"He would go in cycles of repentance and desire to be close to our family. Then there'd be a longing to pull away, to flee to his fantasy world. In retrospect, that was our whole married life. ... Each time he came back, I welcomed him. After all, I loved him. ... But one day I realized that I was loving him at the cost of myself."

Her self-image was torn to the core.

Not immune

An unbidden confession to a fellow clergyman came just in time while Christina and the girls were away at a church camp. Then — of his own accord — he confessed to church superiors, thinking he would certainly lose his job and his livelihood. But the depth of his remorse and his determination to confess without the threat of getting caught publicly convinced them he was sincere. They let him stay.

"Going public allowed me to make the point that I was more interested in authenticity than popularity, which I think is an important place to arrive at. It no longer mattered so much what people thought about me. The conviction that God placed on my heart was to speak out, even at the cost of losing my job."

To this day, he knows he is not immune. "You have to live with the fact that there is a vulnerability there. ... But you never play the game of saying 'just this once won't hurt.'

"It's like being addicted to alcohol."

The greatest safeguard is one that's often the most difficult to do, he said. "It's making sure our relationships are open and real and honest.

"The minute you start to hide and escape and things become secret, that's when you're in trouble."

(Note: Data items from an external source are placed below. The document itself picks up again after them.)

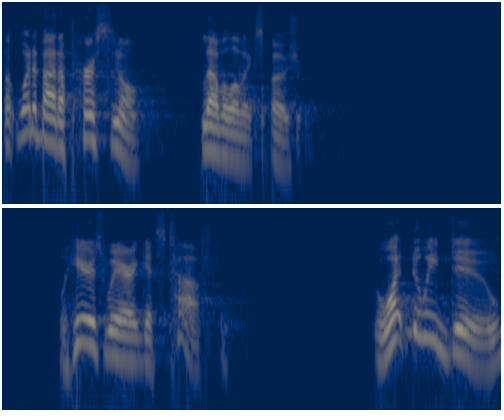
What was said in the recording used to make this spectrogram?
But what about a personal level of exposure? Well, here's where it gets tough. What do we do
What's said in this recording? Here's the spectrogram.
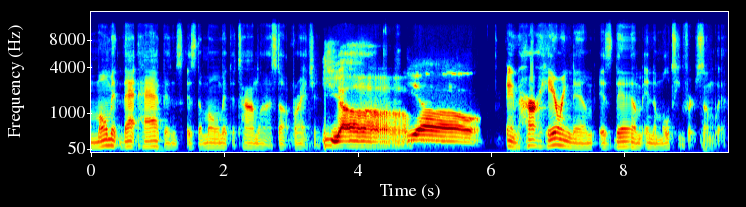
moment that happens is the moment the timeline start branching, Yo. Yo, and her hearing them is them in the multiverse somewhere?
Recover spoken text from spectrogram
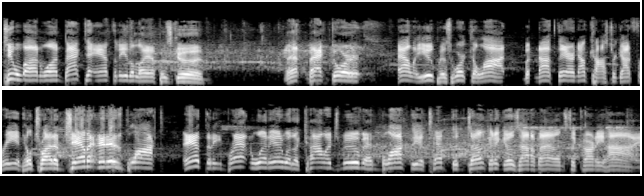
Two on one. Back to Anthony. The layup is good. That backdoor alley oop has worked a lot, but not there. Now Coster got free, and he'll try to jam it, and it is blocked. Anthony Bratton went in with a college move and blocked the attempt to dunk, and it goes out of bounds to Kearney High.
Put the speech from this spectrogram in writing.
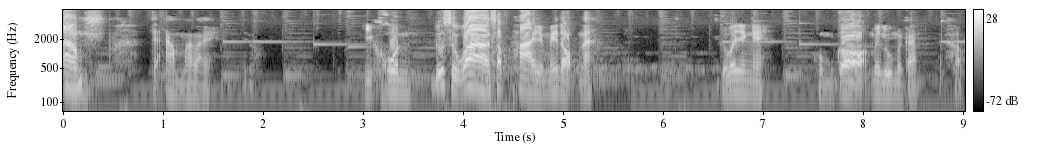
อืมจะอ่ำอะไร อีกคนรู้สึกว่าซัพพลายยังไม่ดอกนะ หรือว่ายังไง ผมก็ไม่รู้เหมือนกันนะครับ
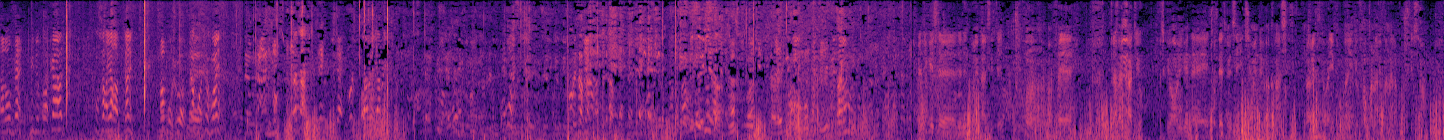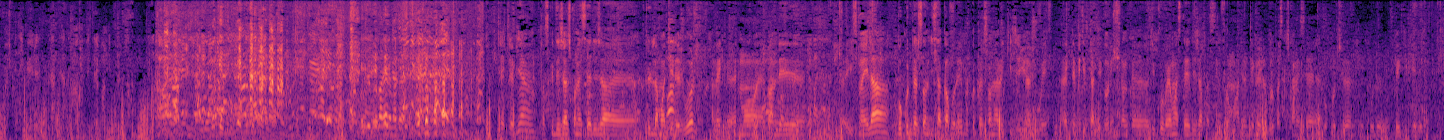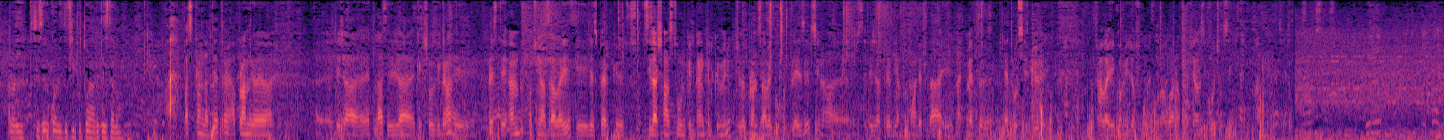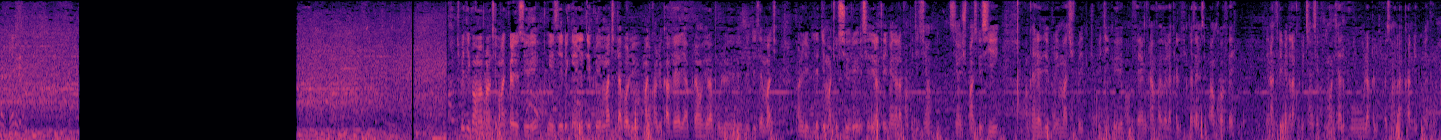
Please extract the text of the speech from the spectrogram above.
Belle, 1, 2, 3, 4. On s'en regarde, allez. Ah, bonjour. Je dis que c'est de. On, fait travail cardio parce qu'on revenait peut-être une semaine de vacances. On aurait travaillé pour gagner le fois qu'on arrive pendant la compétition. Moi, je peux dire que l'entraînement est de très bon niveau. Très très bien, parce que déjà je connaissais déjà euh, plus de la moitié des joueurs, avec euh, Edmond, euh, Bandé, Ismaïla, beaucoup de personnes, Issa Kaboré, beaucoup de personnes avec qui j'ai eu à jouer avec les petites catégories. Donc du coup vraiment c'était déjà facile pour moi d'intégrer le groupe parce que je connaissais beaucoup de joueurs, beaucoup de coéquipiers déjà. Alors, c'est quoi le défi pour toi avec les talons Pas se prendre la tête, hein, apprendre euh, euh, déjà être là, c'est déjà quelque chose de grand et rester humble, continuer à travailler et j'espère que si la chance tourne que je gagne quelques minutes, je vais prendre ça avec beaucoup de plaisir. Sinon, euh, c'est déjà très bien pour moi d'être là et mettre, euh, être au sérieux et travailler comme il le faut pour avoir la confiance du coach aussi. Je peux dire qu'on va prendre ce match très sérieux pour essayer de gagner les deux premiers matchs? D'abord le match contre le Caver et après on verra pour le, deuxième match. Prendre les, deux matchs au sérieux, essayer de rentrer bien dans la compétition. Si, je pense que si on gagne les deux premiers matchs, je peux, dire qu'on fait un grand faveur à la qualification, mais ce n'est pas encore fait. Et rentrer bien dans la compétition, c'est primordial pour la qualification à la CAN 2023.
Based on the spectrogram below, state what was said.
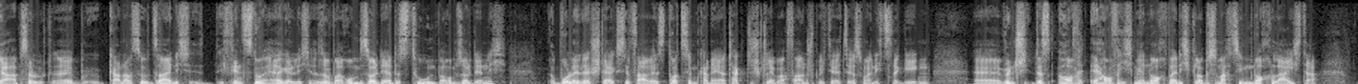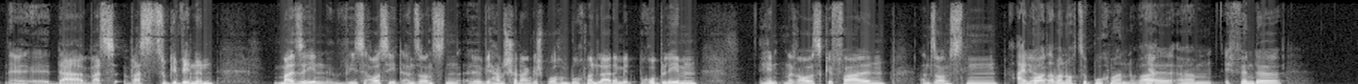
Ja, absolut. Äh, kann absolut sein. Ich, ich finde es nur ärgerlich. Also warum sollte er das tun? Warum sollte er nicht, obwohl er der stärkste Fahrer ist, trotzdem kann er ja taktisch clever fahren, spricht er jetzt erstmal nichts dagegen. Äh, wünsch, das hoffe, erhoffe ich mir noch, weil ich glaube, es macht es ihm noch leichter, äh, da was, was zu gewinnen. Mal sehen, wie es aussieht. Ansonsten, äh, wir haben es schon angesprochen, Buchmann leider mit Problemen hinten rausgefallen. Ansonsten. Ein ja, Wort aber noch zu Buchmann, weil ähm, ich finde,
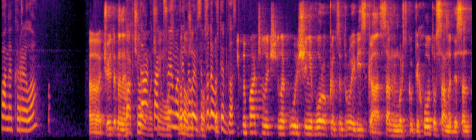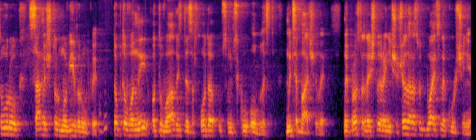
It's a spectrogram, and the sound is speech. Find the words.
Пане Кирило, Е, Чуєте мене? Так, чуємо, так, так, чуємо. чуємо, відновився. Продовжуйте, будь ласка. Ми бачили, що на Курщині ворог концентрує війська, саме морську піхоту, саме десантуру, саме штурмові групи. Тобто вони готувались до заходу у Сумську область. Ми це бачили. Ми просто зайшли раніше. Що зараз відбувається на Курщині?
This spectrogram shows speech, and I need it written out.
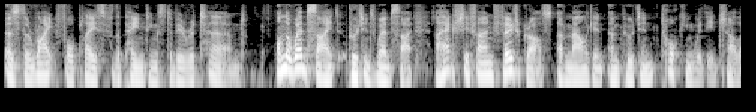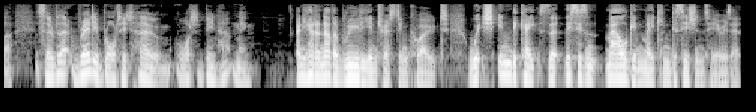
as the rightful place for the paintings to be returned. On the website, Putin's website, I actually found photographs of Malgin and Putin talking with each other. So that really brought it home what had been happening. And you had another really interesting quote, which indicates that this isn't Malgin making decisions here, is it?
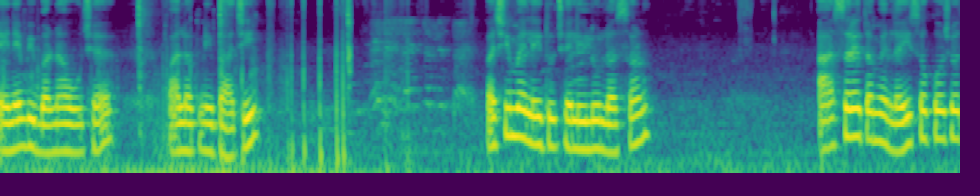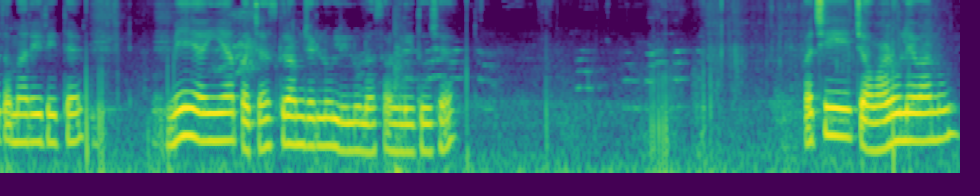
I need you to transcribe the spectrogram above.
એને બી બનાવવું છે પાલકની ભાજી. પછી મેં લીધું છે લીલું લસણ. આશરે તમે લઈ શકો છો તમારી રીતે. મેં અહીંયા પચાસ ગ્રામ જેટલું લીલું લસણ લીધું છે. પછી ચવાણું લેવાનું.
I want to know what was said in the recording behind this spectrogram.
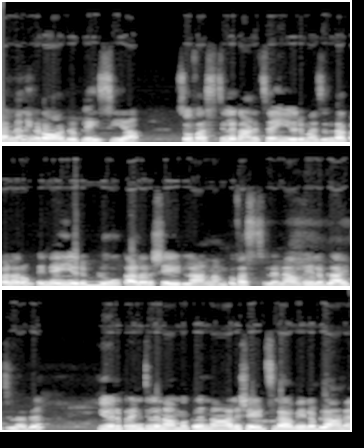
തന്നെ നിങ്ങളുടെ ഓർഡർ പ്ലേസ് ചെയ്യുക സോ ഫസ്റ്റിൽ കാണിച്ച ഈ ഒരു മജന്ത കളറും പിന്നെ ഈ ഒരു ബ്ലൂ കളർ ഷെയ്ഡിലാണ് നമുക്ക് ഫസ്റ്റിൽ തന്നെ അവൈലബിൾ ആയിട്ടുള്ളത്. ഈ ഒരു പ്രിന്റിൽ നമുക്ക് നാല് ഷെയ്ഡ്സിൽ അവൈലബിൾ ആണ്.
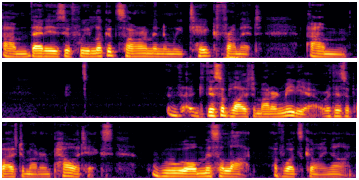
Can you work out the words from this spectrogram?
Um, that is, if we look at Saruman and we take from it, um, this applies to modern media or this applies to modern politics, we will miss a lot of what's going on.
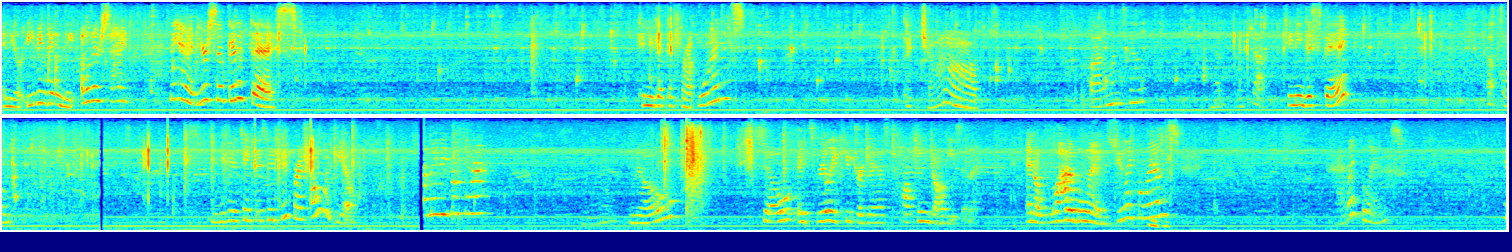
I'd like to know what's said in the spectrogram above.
And you're even getting the other side. Man, you're so good at this. Can you get the front ones? Good job. The bottom ones now? Do you need to spit? Uh-oh. Are you gonna take this new toothbrush home with you? Maybe before? No. So it's really cute, Georgia. It has talking doggies in it. And a lot of balloons. Do you like balloons? I like balloons.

Editor's note: Pastor Anderson's book, "Breaking the Silence: A Pastor Goes Public With His Battle With Pornography," was published by Autumn House Publishing.